Hundreds of people rallied on City Hall Plaza this morning for Boston bike to work day — and wanted to make sure mayor Walsh got the message about safer roads.

The group took issue with the following comments he made on WGBH News' Boston Public Radio Tuesday:

“There’s a lot of talk about what the city is doing to make everything safer — pedestrians need to be safer,” Walsh said. “Pedestrians need to put their head up when they’re walking down the street, take your headphones off … you’ve got to understand, cars are going to hit you.”

“We need to coexist together on the roads of our city … we need to start following the rules,” Walsh said. "People need to be more cognizant of the fact that a car is a car. Even bicyclists, when you’re riding; a car can’t stop on a dime.”

On Wednesday, the Massachusetts Vision Zero Coalition sent Walsh a letter criticizing his comments, calling for better action to protect Boston's streets, and inviting Walsh to join them for a silent vigil on Friday morning.

Rally organizers held a silent vigil for victims of traffic violence Friday and then hand delivered a petition to Mayor Walsh.

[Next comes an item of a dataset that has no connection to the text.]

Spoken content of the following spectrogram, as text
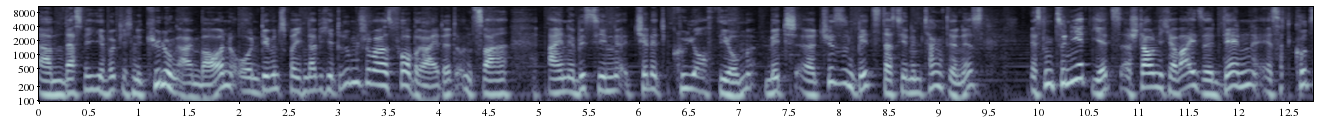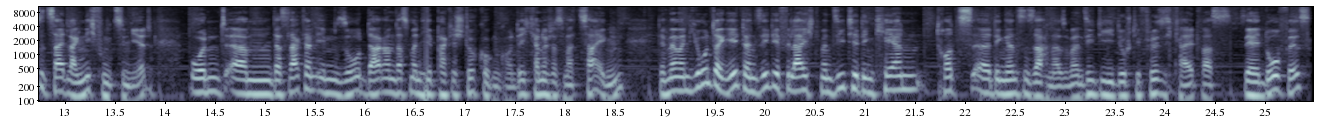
ähm, dass wir hier wirklich eine Kühlung einbauen und dementsprechend habe ich hier drüben schon mal was vorbereitet und zwar ein bisschen Gellet Creothium mit äh, Chisel Bits, das hier in dem Tank drin ist. Es funktioniert jetzt erstaunlicherweise, denn es hat kurze Zeit lang nicht funktioniert. Und ähm, das lag dann eben so daran, dass man hier praktisch durchgucken konnte. Ich kann euch das mal zeigen. Denn wenn man hier runter geht, dann seht ihr vielleicht, man sieht hier den Kern trotz äh, den ganzen Sachen. Also man sieht die durch die Flüssigkeit, was sehr doof ist.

The petition demands that the mayor do more to make roads safer for people walking and on bikes.

In a press release mayor Walsh said that is exactly what he's doing by investing $4 million in the upcoming fiscal year for for improvements that include new bike lanes along beacon street and Commonwealth Ave.

He mentioned in Tuesday's interview that the residents were placing too much blame on his administration to solve the problem. 

“A lot of people were pointing the finger at me and at the City for not doing enough — we’re doing everything we can,” Walsh said. “It’s a big city, there’s a lot going on.”